### TASK TO COMPLETE:
Reproduce exactly the lines from the one that holds "I have a spectrogram" through the last line of the entries, both ends included, but not the pictures.

Stored items:
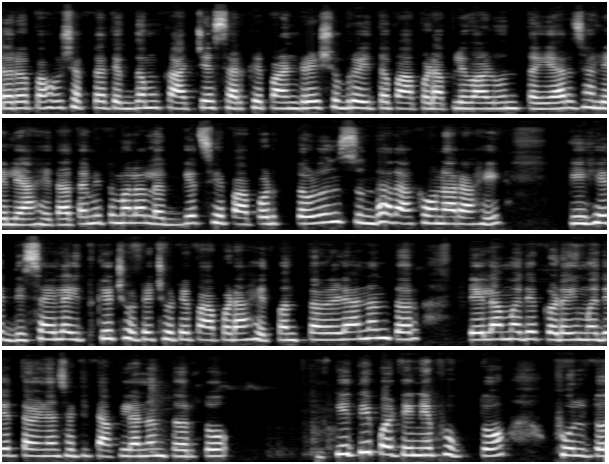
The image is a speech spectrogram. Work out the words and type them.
तर पाहू शकतात एकदम काचेसारखे पांढरे शुभ्र इथं पापड आपले वाळवून तयार झालेले आहेत. आता मी तुम्हाला लगेच हे पापड तळून सुद्धा दाखवणार आहे की हे दिसायला इतके छोटे छोटे पापड आहेत पण तळल्यानंतर तेलामध्ये कढईमध्ये तळण्यासाठी टाकल्यानंतर तो किती पटीने फुगतो फुलतो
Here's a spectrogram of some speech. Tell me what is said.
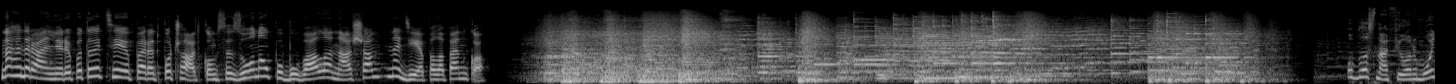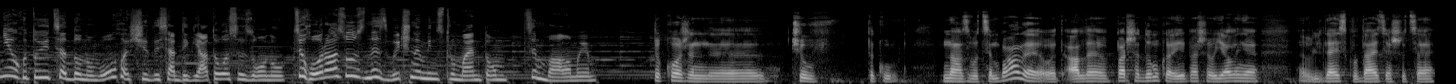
На генеральній репетиції перед початком сезону побувала наша Надія Пилипенко. Обласна філармонія готується до нового 69-го сезону. Цього разу з незвичним інструментом цимбалами. Кожен е, чув таку назву цимбали, от, але перша думка і перше уявлення в людей складається, що це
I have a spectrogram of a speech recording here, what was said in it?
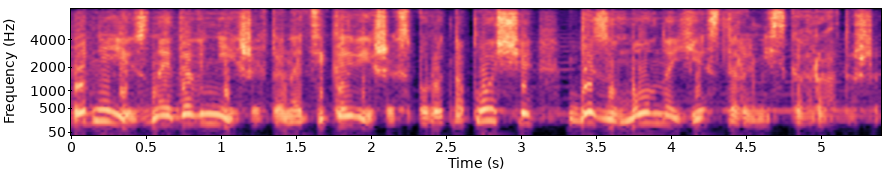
Однією з найдавніших та найцікавіших споруд на площі безумовно є староміська ратуша.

### OUTPUT:
I have a spectrogram of a speech recording here, what was said in it?
Однією з найдавніших та найцікавіших споруд на площі безумовно є староміська ратуша.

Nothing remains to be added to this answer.